The Odoo framework features a built-in small python interpreter. Its purpose is to evaluate small python expressions. This is important, because views in Odoo have modifiers written in python, but they need to be evaluated by the browser.
- evaluate(ast[, context])
- evaluateExpr(expr[, context])
! in prefix notation), or as string expressions. They don’t have to be normalized (the
& operator is implied if necessary). For example:
String expressions are more powerful than list expressions: they can contain python expressions and unevaluated values, that depends on some evaluation context. However, manipulating string expressions is more difficult.
Since domains are quite important in the web client, Odoo provides a
Here is the
Domain class description:
- class Domain([descr])
Domain class also provides 4 useful static methods to combine domains:
- static Domain.and(domains)
- static Domain.or(domains)
- static Domain.not(domain)
- static Domain.combine(domains, operator)
The web client environment object contains an event bus, named
bus. Its purpose is to allow various parts of the system to properly coordinate themselves, without coupling them. The
env.bus is an owl EventBus, that should be used for global events of interest.

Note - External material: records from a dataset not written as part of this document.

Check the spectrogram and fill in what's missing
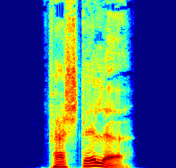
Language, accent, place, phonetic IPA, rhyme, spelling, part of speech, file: German, Germany, Berlin, [fɛɐ̯ˈʃtɛlə], -ɛlə, verstelle, verb, De-verstelle.ogg
- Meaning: inflection of verstellen: 1. first-person singular present 2. first/third-person singular subjunctive I 3. singular imperative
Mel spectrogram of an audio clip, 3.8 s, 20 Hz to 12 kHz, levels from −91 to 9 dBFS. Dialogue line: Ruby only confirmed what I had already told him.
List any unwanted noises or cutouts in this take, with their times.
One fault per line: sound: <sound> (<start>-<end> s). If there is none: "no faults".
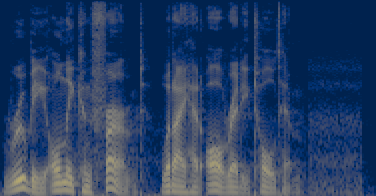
no faults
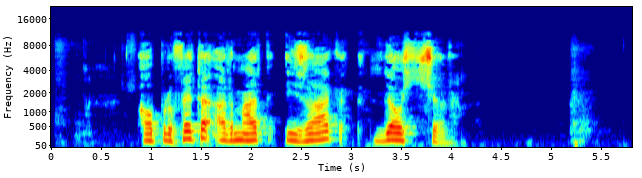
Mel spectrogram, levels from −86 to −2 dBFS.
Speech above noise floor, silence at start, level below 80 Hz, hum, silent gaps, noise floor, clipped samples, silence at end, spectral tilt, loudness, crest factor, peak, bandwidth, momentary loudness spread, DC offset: 53 dB; 0.9 s; -56 dBFS; none; none; -73 dBFS; under 0.1%; 0.55 s; -4 dB/octave; -20 LUFS; 22 dB; 0 dBFS; 11.5 kHz; 10 LU; under 0.1%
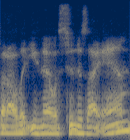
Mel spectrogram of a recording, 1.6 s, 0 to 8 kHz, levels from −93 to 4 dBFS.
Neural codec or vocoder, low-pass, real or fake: codec, 16 kHz, 16 kbps, FreqCodec, smaller model; 7.2 kHz; fake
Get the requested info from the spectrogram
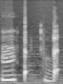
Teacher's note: está el punto bilabial, que básicamente es m, p, b.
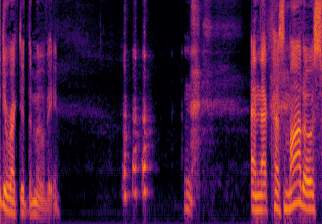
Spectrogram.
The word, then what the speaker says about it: Cosmatos: But he was replaced by George P. Cosmatos. I'm saying that wrong. Cosmatos.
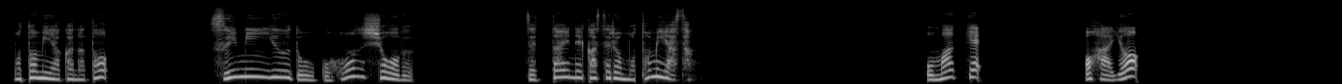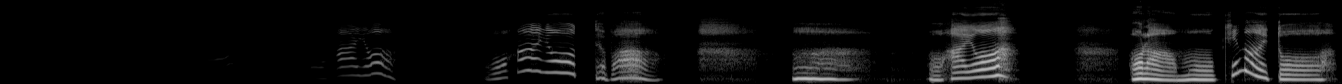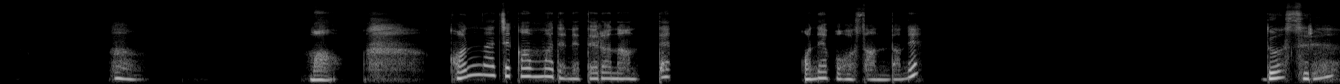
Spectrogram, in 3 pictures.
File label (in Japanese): 『おはよう』, ASMR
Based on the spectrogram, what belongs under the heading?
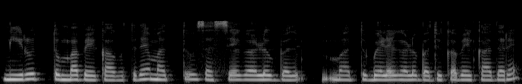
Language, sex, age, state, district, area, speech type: Kannada, female, 18-30, Karnataka, Tumkur, rural, spontaneous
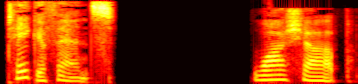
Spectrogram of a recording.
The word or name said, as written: take offense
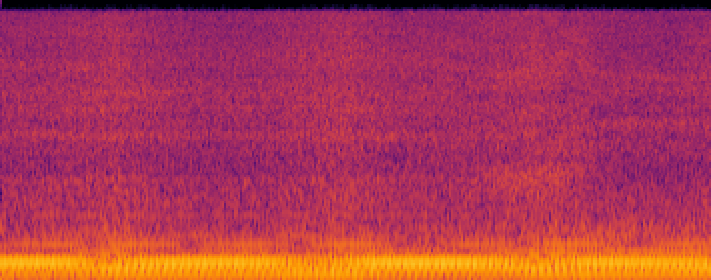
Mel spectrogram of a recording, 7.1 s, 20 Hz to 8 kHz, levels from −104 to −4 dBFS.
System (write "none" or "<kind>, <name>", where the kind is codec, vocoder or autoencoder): none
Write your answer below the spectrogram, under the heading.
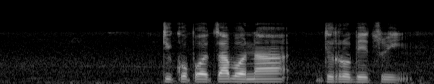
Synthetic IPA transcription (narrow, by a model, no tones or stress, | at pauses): d̥ikʼʊpʼɔt͡sabɔna | dirobet͡sʼweːŋ̩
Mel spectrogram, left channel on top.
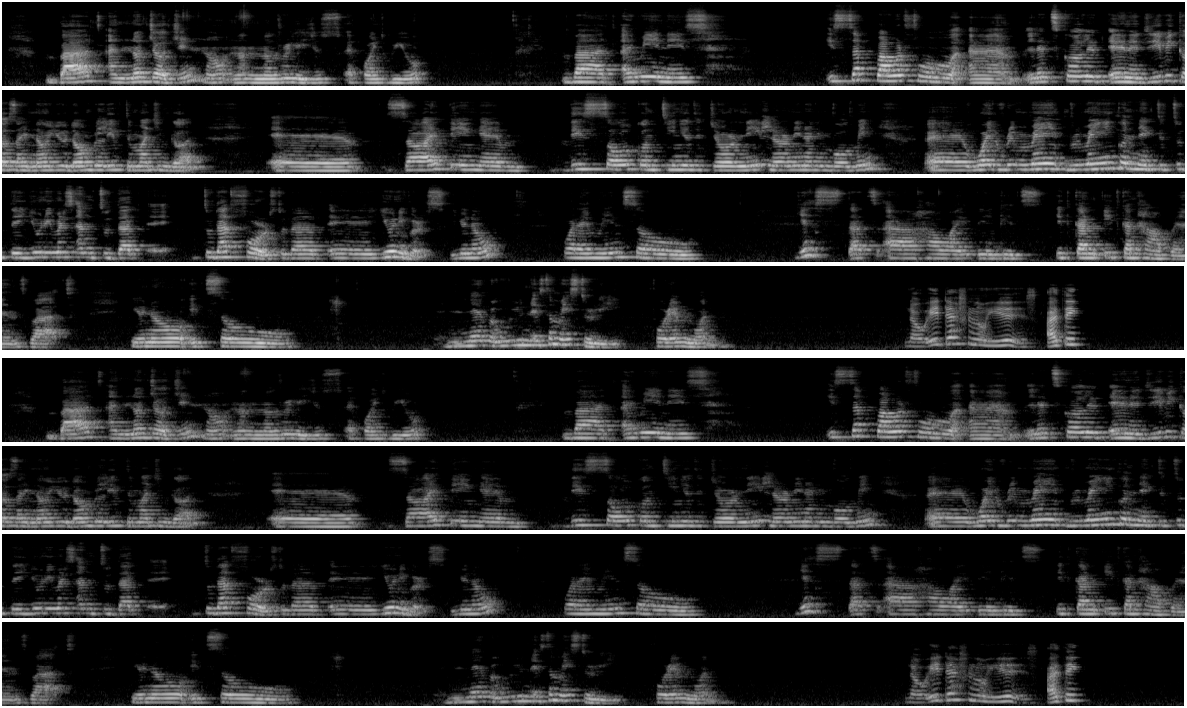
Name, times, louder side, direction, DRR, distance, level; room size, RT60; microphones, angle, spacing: voice 1, 0.1-4.3 5.6-7.2 8.2-14.2 14.5-15.4 15.8-17.0 17.4-25.3 25.7-28.7 29.3-30.6 31.6-33.9 34.2-36.2 36.8-38.4 38.8-38.9 39.9-41.7 42.0-42.8, left 5 dB, 60° left, 0.3 m, -23 dB
voice 2, 44.5-46.2, left 3 dB, 85° left, 0.8 m, -26 dB
3.2 x 2.2 x 3.8 m
head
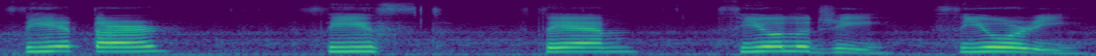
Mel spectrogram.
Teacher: Voiceless dental fricative. Initial.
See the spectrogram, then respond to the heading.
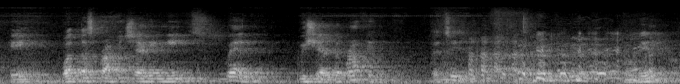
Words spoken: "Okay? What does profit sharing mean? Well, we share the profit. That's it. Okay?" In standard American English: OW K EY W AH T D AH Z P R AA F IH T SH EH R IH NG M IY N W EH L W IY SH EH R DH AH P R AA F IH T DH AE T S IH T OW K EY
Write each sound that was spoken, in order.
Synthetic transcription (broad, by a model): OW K EY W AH T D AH S P R AA F IH T SH EH R IH NG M IY N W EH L W IY SH EH R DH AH P R AA F IH T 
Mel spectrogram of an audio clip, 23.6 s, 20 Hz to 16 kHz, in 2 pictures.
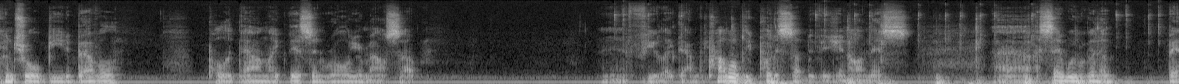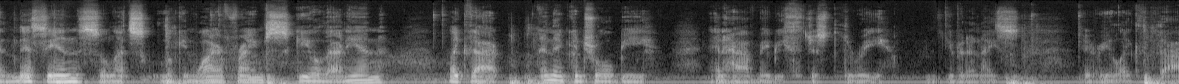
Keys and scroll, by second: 7.3 alt+a, 7.6 z, 10.9 ctrl+r, 12.3 KP_1, 13.4 z, 14.4 s, 17.0 ctrl+b, 21.9 alt+a, 23.2 z.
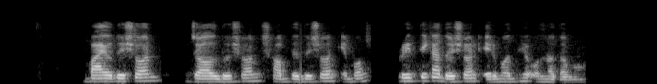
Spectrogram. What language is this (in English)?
Bangla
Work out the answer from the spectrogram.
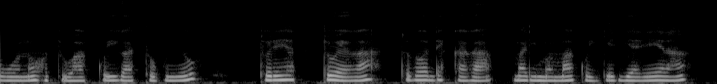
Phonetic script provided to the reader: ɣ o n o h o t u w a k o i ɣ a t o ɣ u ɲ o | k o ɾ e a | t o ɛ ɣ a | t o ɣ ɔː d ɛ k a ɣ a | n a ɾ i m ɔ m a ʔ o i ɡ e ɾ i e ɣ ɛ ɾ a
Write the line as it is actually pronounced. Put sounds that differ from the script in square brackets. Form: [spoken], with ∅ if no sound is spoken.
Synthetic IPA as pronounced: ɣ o n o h o t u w a k o i ɣ a t o ɣ u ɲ o | [t] o ɾ e a | t o ɛ ɣ a | t o [ð] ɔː d ɛ k a ɣ a | [m] a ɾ i m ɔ m a [k] o i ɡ e ɾ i [a] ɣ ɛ ɾ a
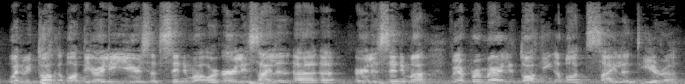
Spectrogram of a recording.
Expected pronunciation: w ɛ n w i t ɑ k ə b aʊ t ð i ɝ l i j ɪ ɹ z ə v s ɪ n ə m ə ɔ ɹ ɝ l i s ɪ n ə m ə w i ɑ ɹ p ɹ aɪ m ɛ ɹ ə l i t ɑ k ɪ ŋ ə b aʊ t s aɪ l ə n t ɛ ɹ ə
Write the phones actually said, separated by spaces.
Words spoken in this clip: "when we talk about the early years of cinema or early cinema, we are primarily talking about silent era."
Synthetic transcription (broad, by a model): w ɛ n w i t ɑ k ə b aʊ t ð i ɝ l i j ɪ ɹ s ə v s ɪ n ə m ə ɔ ɹ ɝ l i s ɪ n ə m ə w i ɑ ɹ p ɹ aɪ m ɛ ɹ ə l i t ɑ k ɪ ŋ ə b aʊ t s aɪ l ə n t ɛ ɹ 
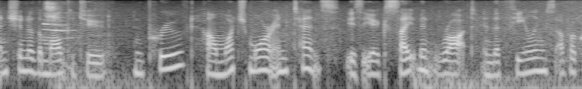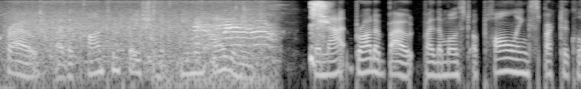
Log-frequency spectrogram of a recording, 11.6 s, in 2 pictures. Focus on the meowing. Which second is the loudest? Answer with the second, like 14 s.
8 s.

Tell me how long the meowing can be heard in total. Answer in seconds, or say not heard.
2 s.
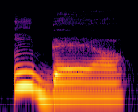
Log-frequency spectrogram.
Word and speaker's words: idea: And one more, idea, idea. I, U together we pronounce as eu, eu.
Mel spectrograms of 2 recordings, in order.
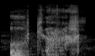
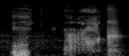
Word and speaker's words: Uttarak: They call me Uttarak. I like that. Cool. How do you spell that? Asking for my notes. Spell. Utcharrakk. Tarat. Utkarak? Utrak. Ut. Kind of roll the R's. Utcharak. Rak. Uttarak.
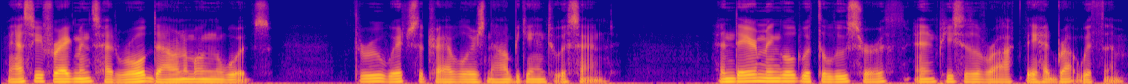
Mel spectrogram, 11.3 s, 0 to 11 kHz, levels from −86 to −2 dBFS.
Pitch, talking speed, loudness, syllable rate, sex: 105 Hz, 170 wpm, -19 LUFS, 4.7 syllables/s, male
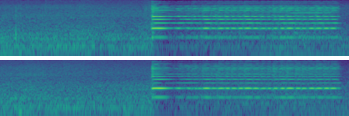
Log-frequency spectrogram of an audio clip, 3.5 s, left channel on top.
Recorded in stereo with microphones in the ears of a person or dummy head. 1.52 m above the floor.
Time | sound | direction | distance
1.5 | a violin | 45° left (ahead or behind) | 1.6 m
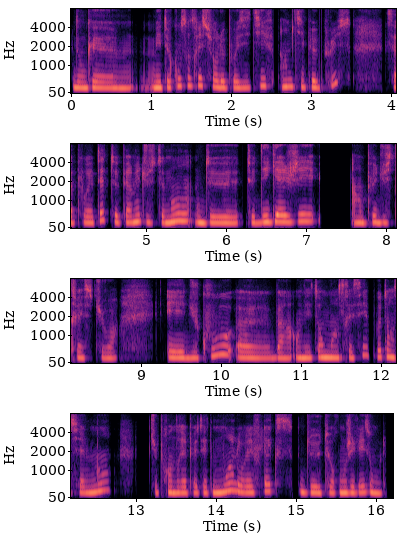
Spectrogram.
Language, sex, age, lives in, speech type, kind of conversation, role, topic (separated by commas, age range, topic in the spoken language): French, female, 20-24, France, conversation, advice, advisor, Comment puis-je interrompre la boucle d’une mauvaise habitude sans me sentir dépassé ?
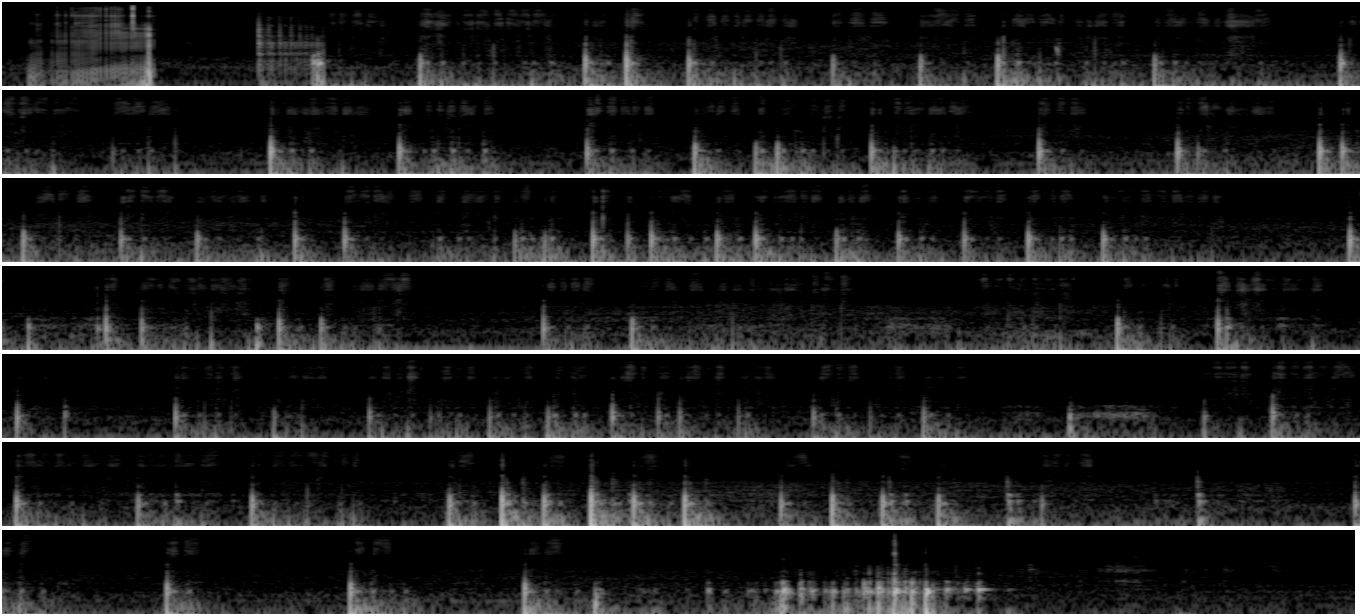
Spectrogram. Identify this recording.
marker on whiteboard
Someone writing on a whiteboard. The first part of the sound is taking the cap off the marker.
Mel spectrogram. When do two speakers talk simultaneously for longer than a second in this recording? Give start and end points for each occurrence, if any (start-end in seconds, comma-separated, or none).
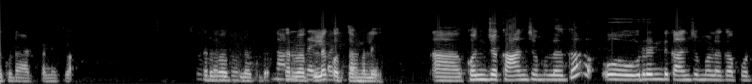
2.0-3.8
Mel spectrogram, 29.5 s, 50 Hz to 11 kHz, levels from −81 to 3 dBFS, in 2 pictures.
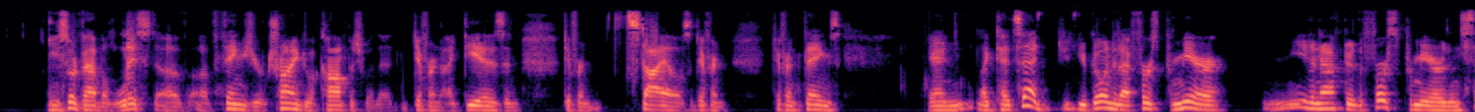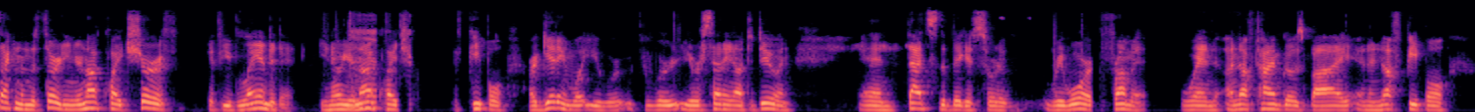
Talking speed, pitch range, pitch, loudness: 185 wpm, 120-150 Hz, 130 Hz, -19 LUFS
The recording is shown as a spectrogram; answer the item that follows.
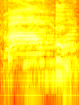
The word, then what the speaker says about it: Bambù: Con l'accento sulla U! Bambù!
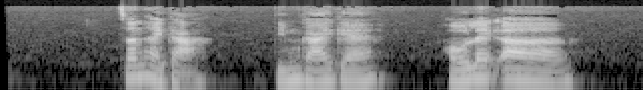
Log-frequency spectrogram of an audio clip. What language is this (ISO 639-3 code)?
yue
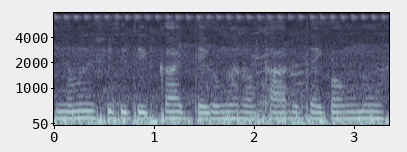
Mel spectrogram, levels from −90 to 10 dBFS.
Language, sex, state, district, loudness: Chakma, female, Tripura, Unakoti, -16 LUFS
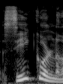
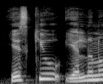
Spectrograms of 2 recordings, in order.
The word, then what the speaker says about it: SQL: ஆனா நம்மளோட தினசரி வாழ்க்கையில இதை சீக்குவல்னு தான் சொல்றோம். அதனால நாம ரெண்டு வகையிலயுமே உச்சரிக்கலாம். எஸ கயூ எல்னும் சொல்லலாம் சீக்குவல்னும் சொல்லலாம்.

Here is a list of the events that can be triggered on this bus:
a mode indicating what part of the ui has been updated (‘current’, ‘new’ or ‘fullscreen’)
the rendering of the action requested to the action manager is done
next rendering info
the action manager has finished computing the next interface
the menu service’s current app has changed
the url hash was changed
a rpc request has just started
a rpc request is completed
the web client has been mounted
the main view should focus itself
all internal caches should be cleared
list of functions
all views with uncommitted changes should clear them, and push a callback in the list
browser that provides access to many browser APIs, like
setTimeout. For example, here is how one could use the
It is mostly interesting for testing purposes: all code using the browser object can be tested easily by mocking the relevant functions for the duration of the test.
It contains the following content:
Odoo can sometimes operate in a special mode called the
debug mode. It is used for two main purposes:
display additional information/fields for some particular screens,
provide some additional tools to help developer debug the Odoo interface.
debug mode is described by a string. An empty string means that the
debug mode is not active. Otherwise, it is active. If the string contains
tests, then the corresponding specific sub modes are activated (see below). Both modes can be active at the same time, for example with the string
debug mode current value can be read in the environment:
There is another sub mode named
tests: if enabled, the server injects the bundle
web.assets_tests in the page. This bundle contains mostly test tours (tours whose purpose is to test a feature, not to show something interesting to users). The
tests mode is then useful to be able to run these tours.